Life in a cabin on a mountain in southern Pennsylvania
Monday, February 27, 2012
Back in business!
Sunday dawned sunny and calm, a blessed relief after the brutal winds of Saturday. Time for a walk through the forest to see what late non-winter, early spring looks like. Baby Dog was my companion, a guinea pig for the new hands-free leash system I’d just gotten. With Baby Dog tied around my waist, I could carry both my hiking stick and my camera.
The weather was seasonably chilly, especially during the pre-noon hours. I noticed only the sun and its increasing warmth, far warmer than the sun of just a month or so ago. I wanted to see if the warm winter had sparked any signs of new spring growth, even though it is still very early. Baby Dog wanted to sniff her way from one end of the mountain to the other. It was a good mix.
Looking across to Nell’s Hill, the vista looks as wintry as ever, considering there is no snow. The trees are still sleeping, and even the buds aren’t yet enlarged. Grasses are brown and flattened. The landscape is largely silent, at least until three pileated woodpeckers got into a shouting match. I never could decide if they were alarming at me or were fighting among themselves. Three crow-sized black-and-white birds screaming through the forest are ear-splitting.
We hadn’t gone very far before six deer tiptoed and then bounced along in front of us. They all looked brown and healthy. These deer had an easy time of it this winter, though they aren’t fat. I suspect that even during a mild winter a diet of dead, brown grass and the few acorns that fell last fall doesn’t have much nutritional value.
At the bottom of the abandoned ski slope, we turned north and reached a pond, as always unfrozen. Water is pumped out of this pond for snowmaking, so the water never freezes. Even without that, the pond would be late freezing as it is both deep and spring-fed. In summer the edge of the pond is dense with cattails and other moisture-loving plants and is a great spot to watch butterflies that are attracted by thistle and the mud along the water’s edge. I look for skunk cabbage, among the earliest and arguably the largest of the new spring growth. I don’t see any.
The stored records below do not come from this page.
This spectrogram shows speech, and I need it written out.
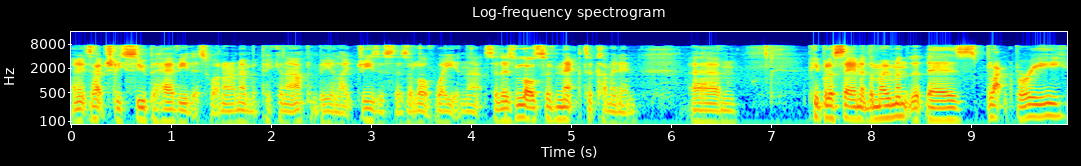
And it's actually super heavy, this one. I remember picking that up and being like, Jesus, there's a lot of weight in that. So there's lots of nectar coming in. Um, people are saying at the moment that there's blackberry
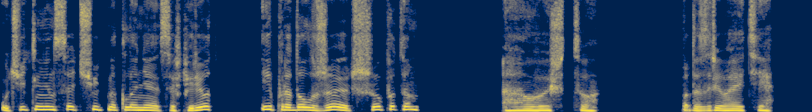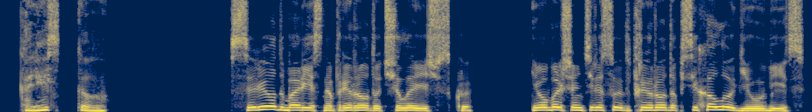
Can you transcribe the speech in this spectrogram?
Учительница чуть наклоняется вперед и продолжает шепотом. «А вы что, подозреваете Колесникову?» Срет Борис на природу человеческую. Его больше интересует природа психологии убийц.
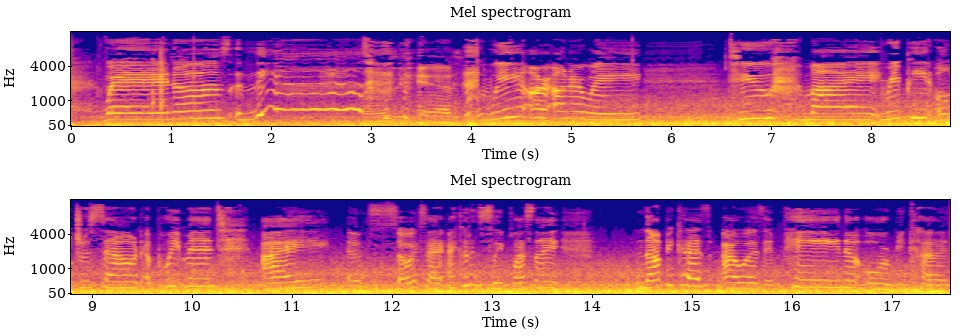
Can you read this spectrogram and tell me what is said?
Buenos dias. yes. We are on our way to my repeat ultrasound appointment. I am so excited. I couldn't sleep last night. Not because I was in pain or because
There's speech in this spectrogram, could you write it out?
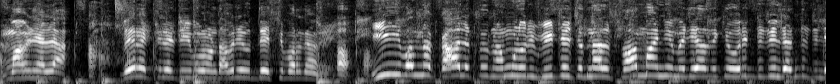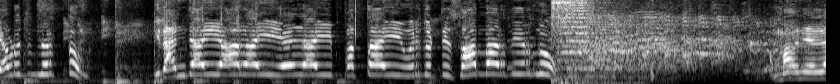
അമ്മാവിനെയല്ല വേറെ ചില ടീമുകളുണ്ട്. അവരെ ഉദ്ദേശിച്ച് പറഞ്ഞാൽ ഈ വന്ന കാലത്ത് നമ്മൾ ഒരു വീട്ടിൽ ചെന്നാൽ സാമാന്യ മര്യാദയ്ക്ക് ഒരു ഡിഡിൽ രണ്ട് ഡിഡിൽ അവിടെ വെച്ച് നിർത്തും. ഇത് അഞ്ചായി ആറായി ഏഴായി പത്തായി ഒരു തൊട്ടി സാമ്പാർ തീർന്നു. അമ്മാവിനെയല്ല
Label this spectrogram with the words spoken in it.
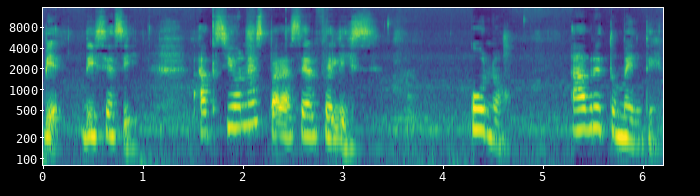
Bien, dice así. Acciones para ser feliz. 1. Abre tu mente.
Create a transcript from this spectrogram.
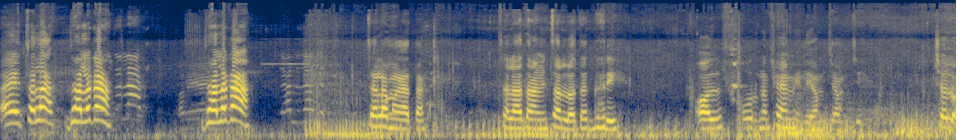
अय चला. झालं का? झालं का? चला मग आता. चला आता आम्ही चाललो आता घरी. ऑल पूर्ण फॅमिली आमची आमची. चलो.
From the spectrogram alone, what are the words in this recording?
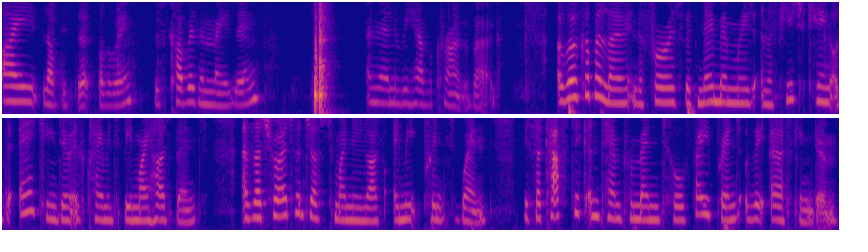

After the pond, we walk along an old woods road. I notice that I can see deeper into the forest than I’m used to. The lack of underbrush means I can better see the topography of the land, see rock outcroppings that I normally can’t, see a small draw across a creek that bears investigating on some future day.
The stream that flows through the narrow valley is running and pretty full, if not as full as after spring rains. The ground is soft but not muddy. In April the area is often too wet for walking in hiking boots, and even with Wellies or rubber boots, the ground can be so mushy that I can easily sink 3-4 inches. I usually just avoid the area then, waiting for the drier weather that will come after.
Baby Dog isn’t sure about the new leash. She wants to stop and sniff everything, and I want to keep walking. She’s like a kid in a candy store, and I’m not letting her buy any candy. We move deeper into the forest, her lagging behind as always. I reach an area where mosses are thick and lush, a haven of greenery in the brown. I’ll post photos from that part of our walk tomorrow.
I live in a cabin in the forests of Pennsylvania. I write about what I see and do in the natural world around me. I've been a hawkwatcher for more than 20 years, a birder for longer than that, and a crayfish-catcher since I was a polywog.